The aridity of the Arabian desert means the Gulf region suffers from a shortage of numerous natural resources, among them rainfall and fresh produce. But sunshine? Well, that we have in abundance.
The GCC region boasts one of the driest climates in the world, with an average of over 3,500 hours of sunshine per year, more than enough to satisfy even the most hardened heat seeker. Yet despite this wealth of warmth on offer, studies show that 78% of the Middle Eastern population currently suffers from Vitamin D deficiency.
Responsible for balancing our bone calcium levels and enhancing our ability to fight off illness, Vitamin D is acquired primarily through exposure to sunlight. Yet despite having infinite access to its principal source, the Middle Eastern population boasts worrying low levels of the stuff, a likely result of our instinctive aversion to the crippling desert heat.
So how do we fix this? Head out into the desert for a day of voluntary crisping? That might indeed do the trick, but throws up a further set of complications that are probably best avoided.

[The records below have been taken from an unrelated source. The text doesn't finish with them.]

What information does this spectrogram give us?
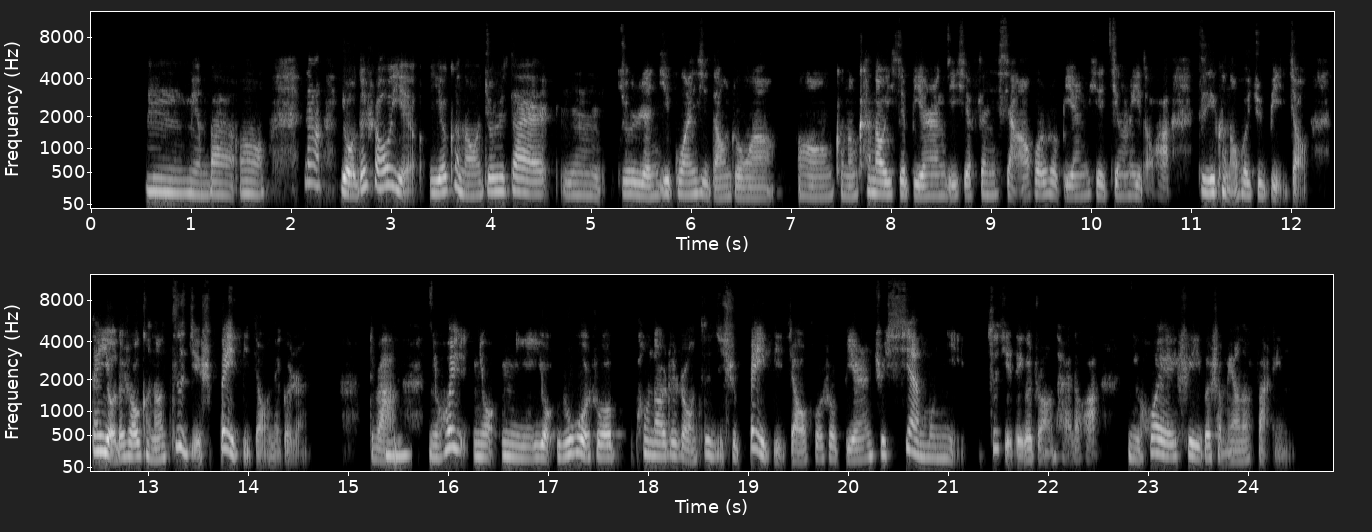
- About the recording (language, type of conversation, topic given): Chinese, podcast, 你是如何停止与他人比较的？
- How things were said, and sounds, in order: none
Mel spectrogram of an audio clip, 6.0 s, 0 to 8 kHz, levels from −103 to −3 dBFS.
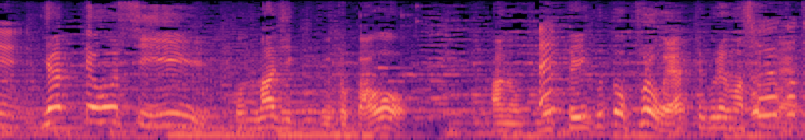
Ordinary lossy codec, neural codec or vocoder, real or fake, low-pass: none; none; real; none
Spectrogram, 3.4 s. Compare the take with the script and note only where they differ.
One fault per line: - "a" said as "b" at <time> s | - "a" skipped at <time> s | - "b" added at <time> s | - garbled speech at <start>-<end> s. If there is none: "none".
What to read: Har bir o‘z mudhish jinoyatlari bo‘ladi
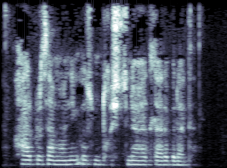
- "zamonning" added at 0.7 s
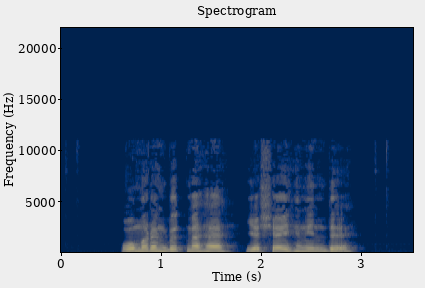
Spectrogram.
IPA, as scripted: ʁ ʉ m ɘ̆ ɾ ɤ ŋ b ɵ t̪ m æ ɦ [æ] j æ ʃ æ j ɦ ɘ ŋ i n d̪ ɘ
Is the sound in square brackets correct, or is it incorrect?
correct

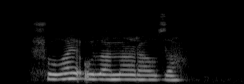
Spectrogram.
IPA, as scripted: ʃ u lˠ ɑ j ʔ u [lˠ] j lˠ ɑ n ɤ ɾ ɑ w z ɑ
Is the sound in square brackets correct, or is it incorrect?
incorrect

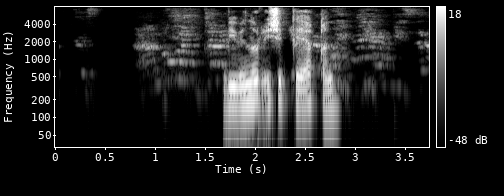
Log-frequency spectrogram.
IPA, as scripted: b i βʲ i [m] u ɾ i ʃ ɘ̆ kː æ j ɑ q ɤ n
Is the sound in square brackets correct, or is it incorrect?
incorrect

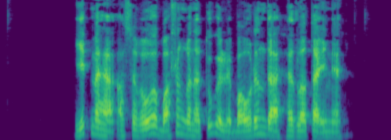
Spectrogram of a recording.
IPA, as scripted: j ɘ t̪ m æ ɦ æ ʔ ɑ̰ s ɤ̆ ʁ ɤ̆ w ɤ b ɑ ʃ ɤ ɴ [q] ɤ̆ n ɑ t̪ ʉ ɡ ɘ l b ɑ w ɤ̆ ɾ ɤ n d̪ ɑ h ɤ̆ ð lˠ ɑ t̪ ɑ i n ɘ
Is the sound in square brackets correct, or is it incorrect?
incorrect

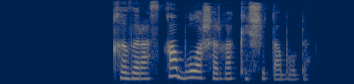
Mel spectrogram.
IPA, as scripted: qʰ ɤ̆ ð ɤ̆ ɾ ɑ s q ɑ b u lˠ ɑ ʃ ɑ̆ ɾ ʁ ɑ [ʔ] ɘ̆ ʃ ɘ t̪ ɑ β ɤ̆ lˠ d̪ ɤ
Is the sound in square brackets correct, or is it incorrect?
incorrect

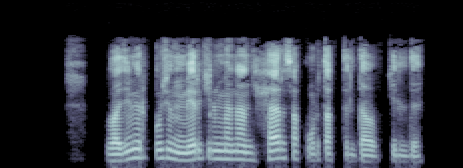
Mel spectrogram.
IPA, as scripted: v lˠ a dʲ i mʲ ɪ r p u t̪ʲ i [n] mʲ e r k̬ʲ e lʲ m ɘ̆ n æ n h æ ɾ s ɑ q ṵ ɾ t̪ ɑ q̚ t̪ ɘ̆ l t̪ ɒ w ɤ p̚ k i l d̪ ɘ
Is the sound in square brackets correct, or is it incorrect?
correct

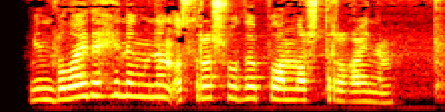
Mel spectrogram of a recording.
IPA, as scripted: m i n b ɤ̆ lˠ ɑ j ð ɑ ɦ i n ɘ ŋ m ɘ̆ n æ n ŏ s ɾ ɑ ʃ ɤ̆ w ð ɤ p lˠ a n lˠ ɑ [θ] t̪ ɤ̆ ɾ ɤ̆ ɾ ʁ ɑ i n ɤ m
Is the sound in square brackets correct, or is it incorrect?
incorrect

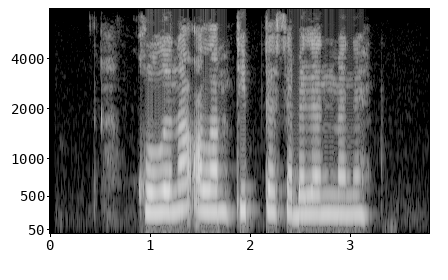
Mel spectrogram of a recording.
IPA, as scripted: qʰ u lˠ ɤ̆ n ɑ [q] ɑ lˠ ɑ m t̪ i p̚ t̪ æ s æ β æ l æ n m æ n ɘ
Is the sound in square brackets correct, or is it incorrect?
incorrect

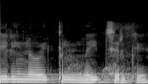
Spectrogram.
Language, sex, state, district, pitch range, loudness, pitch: Tamil, male, Tamil Nadu, Nilgiris, 110-115 Hz, -14 LUFS, 110 Hz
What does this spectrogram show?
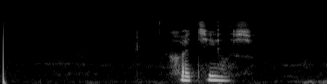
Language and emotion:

In fact, there are plenty of sun-free ways to inject Vitamin D back into your system. Here are a few tips to get you back on track:
Whilst those occasional smoke breaks you take during the day might expose you to more sunshine, they’re also inhibiting your body’s ability to absorb Vitamin D. So if you want to avoid potential complications like chronic fatigue and weakness, it’s time to ditch the nicotine.
Obesity – another huge issue currently facing the Gulf region – is also a major inhibitor of Vitamin D. Fat tissue absorbs and stores Vitamin D, depriving the body of many of its benefits, and reducing its viability within the blood stream. So get out there and get active, and you’ll soon start to feel infinitely healthier as this vital vitamin starts coursing its way through your veins.
EAT FATTY FISH
Fish laden with healthy fats – the likes of salmon, mackerel and tuna – pack a hefty Vitamin D punch, with just one serving of salmon providing up to two thirds of our recommended daily D intake. So if soaking up the sun really isn’t your thing, head for the seafood aisle in your local supermarket.
D FOR DAIRY
Many brands of cow’s milk are fortified with Vitamin D, and contain enough of the stuff per serving to keep you well topped up. Some soya and rice milks are also fortified with Vitamin D, but it’s best to check the label to make sure you’re getting the recommended daily dosage.
If all of the aforementioned suggestions sound like too much of a hassle, you can also get your daily dose of Vitamin D in pill form. Supplements are widely available, and come with minimal risks attached. However, it’s best that you consult your doctor before embarking on this course of action, as an overdose of Vitamin D can be toxic.